How to Camp with Your Dog
There’s camping – and then there’s camping with your dog by your side. Their presence alone elevates every little moment. Their curiosity is contagious, their zeal inspiring.
Hiking and camping together is an opportunity to see wilderness through their eyes. Lakes become more than just part of the landscape – they’re primo places to splash and swim. And pinecones are no longer just pinecones – they’re the most incredible toy any dog has ever seen since the beginning of time, and it must be thrown a minimum of 127 times before retiring to the cozy comfort of a tent set up just right for the two of you to enjoy the next morning’s sunrise together before embarking on a new Best Day Ever.
Dogs are happy to join any journey. With a bit of preparation, the right gear, and a bit of that eagerness to explore that comes so naturally to our furry trail buddies, you’ll be en route to a good time.
Tips for Camping with Dogs:
1. Know the Rules
Before you start loading gear into the car, have a plan: know where you’re going, where you’ll sleep, and the specific rules about dogs in the area you’ll be exploring. Different types of public lands have different sets of rules — many allow dogs, but a few don’t, and some have restrictions.
Here’s a helpful guide to get you started. If you’re unsure about the rules for your destination, you can find out online or by calling the agency that manages the public lands you’re planning to visit.
2. Pack the Essentials
When it comes to sleeping on the ground and eating meals outside, luxuries can be simple and easy to provide with a little planning. Our dogs’ basic needs are not too different than our own: food, water, warmth, a place to rest, and first aid supplies.
Before heading out, check the weather and temperature range so that your pup can be as well prepared as you are. Pack extra water if it will be hot, layers if it will be wet or chilly, and plenty of food and treats – and more of it if you’ll be covering strenuous miles. Know what your trail companion is capable of, and have a contingency plan if things go awry.
Much like you’d break in your boots and work up to hiking longer distances for your first backpacking trip, it’s a good idea to get your pup used to wearing a pack or boots well before you plan to use them on the trail, and work your way up to longer mileage.
3. Good Camp & Trail Manners
Good recall, basic obedience, and manners like “leave it” will help keep your canine companion (and wildlife) safe. They’ll also go a long way toward making friends with other users on the trail.
Know the etiquette for the trail you’re hiking or backpacking, and be mindful of other users on the trail. Trails that allow horses typically require hikers and mountain bikers to yield to horseback riders.
At camp, keep your four-legged friend on leash and within your control. Trying to keep an eye on a roaming dog while setting up camp, building a campfire, or eating dinner can be tricky – and it’s the very inspiration for our Knot-a-Hitch™.
If your camping buddy has a lot to say or loves to let out a good howl at the moon, consider camping at a more secluded backcountry location. What’s music to our ears might be less than ideal for others’ wilderness experience. When in doubt, err on the side of courtesy.
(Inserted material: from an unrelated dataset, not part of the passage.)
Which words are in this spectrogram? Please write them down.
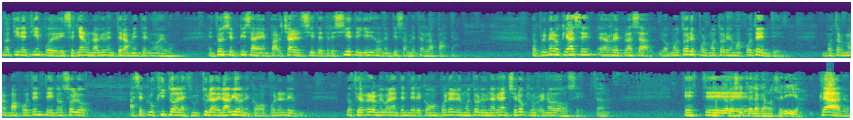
no tiene tiempo de diseñar un avión enteramente nuevo. Entonces empieza a emparchar el 737 y ahí es donde empieza a meter la pata. Lo primero que hace es reemplazar los motores por motores más potentes. El motor mo- más potente no solo hace crujir toda la estructura del avión, es como ponerle, los fierreros me van a entender, es como ponerle el motor de una gran Cherokee a un Renault 12. Claro. Este, No te resiste la carrocería. Claro.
4. Leave No Trace
Pack-it-in, pack-it-out! It’s a good idea for anyone playing and exploring in the outdoors to observe the seven Leave No Trace principles for minimizing impact and preserving a pristine experience for others. This includes picking up your dog’s waste and disposing of it in a proper receptacle.
Other dog-specific considerations include respecting wildlife by giving other animals and critters space (and not chase), being considerate of other users (through good manners and etiquette), and monitoring and cleaning up food crumbs, spilled kibble, or toys.
5. Trust Your Gut
The fact is, you know your dog better than anyone else and are in the best position to make judgments for their well-being. When it comes to medical concerns and wilderness hazards, we recommend talking to your vet. If you’ve got gear questions, contact our team of experts, and let us know how we can help prepare you for your next camping trip.
6. Have Fun!
Taking your dog camping for the first time is exciting, but it might feel a little daunting. Do your best to prepare ahead of time and have a back-up plan, and be respectful and considerate of other outdoor users. Beyond that, a little patience and sense of humor will help. Not all dogs take to sleeping in a tent (or going in and out of tent doors) right away, but with practice, they will get the hang of it.
Part of what makes camping so fun is that things rarely go exactly as planned. That’s just part of the adventure. As long as everyone is safe, you’re making memories together and building your bond — and that’s undeniably fun!
Recommended Gear: A sense of humor, a smile, lots of pictures
Ruffwear gear is built from a dog’s perspective and is rigorously field tested to ensure that it will enhance and enable our outdoor adventures with our dogs. Shop our entire camping collection and share your adventures with us on Instagram, Facebook, and Twitter. If you have any questions, feedback, or ideas, please don’t hesitate to bark.